In 1952 there were at least seventy-six grocery stores in Augusta (Mannings). In addition, there were meat markets, fruit and vegetable stores, confectionaries, bakeries, fish stores and several drug stores. Most if not all were independently owned. Sand Hill, Augusta’s Franco-American neighborhood, had a larger concentration of neighborhood grocery stores—Magasins. Depending on the source, from 18 to 27 stores operated on Sand Hill at various times.
This 48-minute documentary explores the history of small, family-owned grocery stores located on Sand Hill in the early to late 20th century. Several former Sand Hill individuals whose families owned and operated neighborhood stores were interviewed to capture a representative sense of life on The Hill. The documentary uses historical photographs from the Kennebec Historical Society’s digital archive collection, as well as photos provided by the families themselves and St. Michael’s Parish. While the documentary focuses on Sand Hill, the broader story applies to the city as a whole, describing a close-knit community made up of shopkeepers in a time before big-box stores, malls and too many cars.

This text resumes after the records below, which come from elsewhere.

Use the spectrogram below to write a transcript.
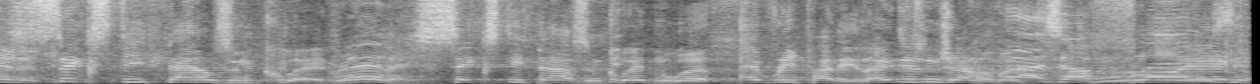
it is 60,000 quid. Really? 60,000 quid and worth every penny. Ladies and gentlemen, That's a flying amazing.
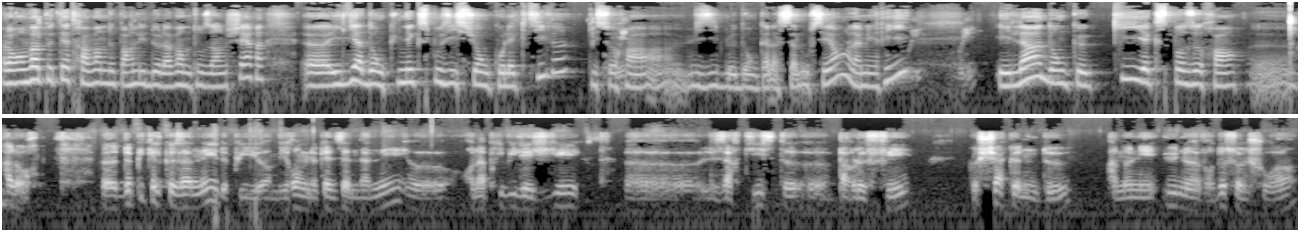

Our speaker, Norm Rodrigue, was born in Augusta in 1949 and raised on Sand Hill, came from a family of seven children. His father and grandfather were classic Franco-American mill workers who worked at the Bate’s/Edwards Mill. He attended St. Augustine School and graduated from Cony High School. He earned a BA in English and a Masters in Public Administration from the University of Maine at Orono and an MBA from Thomas College. After a career in business, Norm retired and pursued his longstanding interest is a still photography. His photos have been exhibited locally and have won several awards and his photo cards are sold at various local businesses. Recently, Norm took up videography and is using it to explore local history, another longstanding interest. Norm has produced two other videos including: Streams in the Seasons, a video depicting the sights and sounds of streams on Kennebec Land Trust properties spanning an entire year; and A Simpler Time, a video about three contemporary Downtown Augusta tradesmen, showcasing early twentieth century trades, including a milliner, cobbler and vintage audio/stereo repairman.
The Kennebec Historical Society March Presentation is free to the public (donations gladly accepted) and will take place on Wednesday, March 22, 2017, at 6:30 p.m. at the Club Calumet, located at 334 West River Road in Augusta.